__DESCRIPTION OF THE TASK__
Restate every line below word for word, but drop each picture.

|---|

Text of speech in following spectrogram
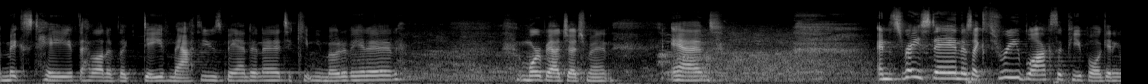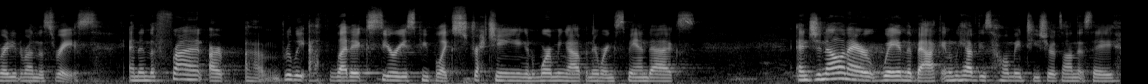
mixtape that had a lot of like Dave Matthews Band in it to keep me motivated. More bad judgment and and it's race day and there's like three blocks of people getting ready to run this race. And in the front are um, really athletic serious people like stretching and warming up and they're wearing spandex. And janelle and i are way in the back and we have these homemade t-shirts on that say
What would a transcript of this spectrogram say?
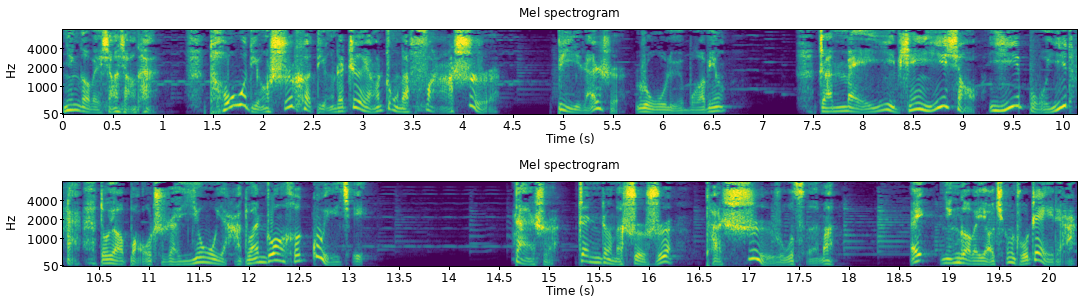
您各位想想看，头顶时刻顶着这样重的发饰，必然是如履薄冰。这每一颦一笑、一步一态，都要保持着优雅端庄和贵气。但是，真正的事实，它是如此吗？哎，您各位要清楚这一点：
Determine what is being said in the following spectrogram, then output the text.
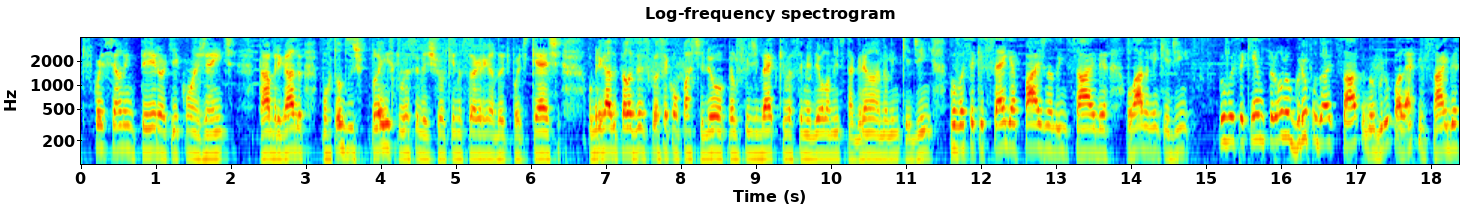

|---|

__TASK SOLUTION__
Text of speech in following spectrogram
mixtape that had a lot of like Dave Matthews Band in it to keep me motivated. More bad judgment and and it's race day and there's like three blocks of people getting ready to run this race. And in the front are um, really athletic serious people like stretching and warming up and they're wearing spandex. And janelle and i are way in the back and we have these homemade t-shirts on that say
What would a transcript of this spectrogram say?
您各位想想看，头顶时刻顶着这样重的发饰，必然是如履薄冰。这每一颦一笑、一步一态，都要保持着优雅端庄和贵气。但是，真正的事实，它是如此吗？哎，您各位要清楚这一点：
Determine what is being said in the following spectrogram, then output the text.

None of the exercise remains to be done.